- _Task statement_:
The response should consist of every line below, unchanged.

[Opening Material to process section]

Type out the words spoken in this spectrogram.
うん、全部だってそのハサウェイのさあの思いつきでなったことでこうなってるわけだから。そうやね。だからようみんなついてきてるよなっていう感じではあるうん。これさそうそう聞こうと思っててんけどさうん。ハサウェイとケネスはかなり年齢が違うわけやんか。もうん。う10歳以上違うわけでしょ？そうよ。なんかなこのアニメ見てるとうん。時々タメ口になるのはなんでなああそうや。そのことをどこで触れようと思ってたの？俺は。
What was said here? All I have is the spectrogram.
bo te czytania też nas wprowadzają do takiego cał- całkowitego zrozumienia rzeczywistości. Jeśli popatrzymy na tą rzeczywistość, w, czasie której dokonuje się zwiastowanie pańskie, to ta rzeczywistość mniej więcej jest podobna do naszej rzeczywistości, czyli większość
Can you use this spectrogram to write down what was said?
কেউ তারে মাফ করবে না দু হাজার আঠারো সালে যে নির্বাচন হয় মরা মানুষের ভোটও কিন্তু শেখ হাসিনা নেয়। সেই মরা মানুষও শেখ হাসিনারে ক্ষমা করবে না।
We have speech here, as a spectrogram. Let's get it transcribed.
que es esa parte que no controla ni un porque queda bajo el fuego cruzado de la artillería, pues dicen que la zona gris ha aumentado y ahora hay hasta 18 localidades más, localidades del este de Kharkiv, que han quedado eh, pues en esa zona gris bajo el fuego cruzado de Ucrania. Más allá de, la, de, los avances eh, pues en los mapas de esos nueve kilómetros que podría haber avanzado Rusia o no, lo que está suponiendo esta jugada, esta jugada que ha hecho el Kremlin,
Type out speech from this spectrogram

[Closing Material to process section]

- _Task output_:
Type out the words spoken in this spectrogram.
うん、全部だってそのハサウェイのさあの思いつきでなったことでこうなってるわけだから。そうやね。だからようみんなついてきてるよなっていう感じではあるうん。これさそうそう聞こうと思っててんけどさうん。ハサウェイとケネスはかなり年齢が違うわけやんか。もうん。う10歳以上違うわけでしょ？そうよ。なんかなこのアニメ見てるとうん。時々タメ口になるのはなんでなああそうや。そのことをどこで触れようと思ってたの？俺は。
What was said here? All I have is the spectrogram.
bo te czytania też nas wprowadzają do takiego cał- całkowitego zrozumienia rzeczywistości. Jeśli popatrzymy na tą rzeczywistość, w, czasie której dokonuje się zwiastowanie pańskie, to ta rzeczywistość mniej więcej jest podobna do naszej rzeczywistości, czyli większość
Can you use this spectrogram to write down what was said?
কেউ তারে মাফ করবে না দু হাজার আঠারো সালে যে নির্বাচন হয় মরা মানুষের ভোটও কিন্তু শেখ হাসিনা নেয়। সেই মরা মানুষও শেখ হাসিনারে ক্ষমা করবে না।
We have speech here, as a spectrogram. Let's get it transcribed.
que es esa parte que no controla ni un porque queda bajo el fuego cruzado de la artillería, pues dicen que la zona gris ha aumentado y ahora hay hasta 18 localidades más, localidades del este de Kharkiv, que han quedado eh, pues en esa zona gris bajo el fuego cruzado de Ucrania. Más allá de, la, de, los avances eh, pues en los mapas de esos nueve kilómetros que podría haber avanzado Rusia o no, lo que está suponiendo esta jugada, esta jugada que ha hecho el Kremlin,
Type out speech from this spectrogram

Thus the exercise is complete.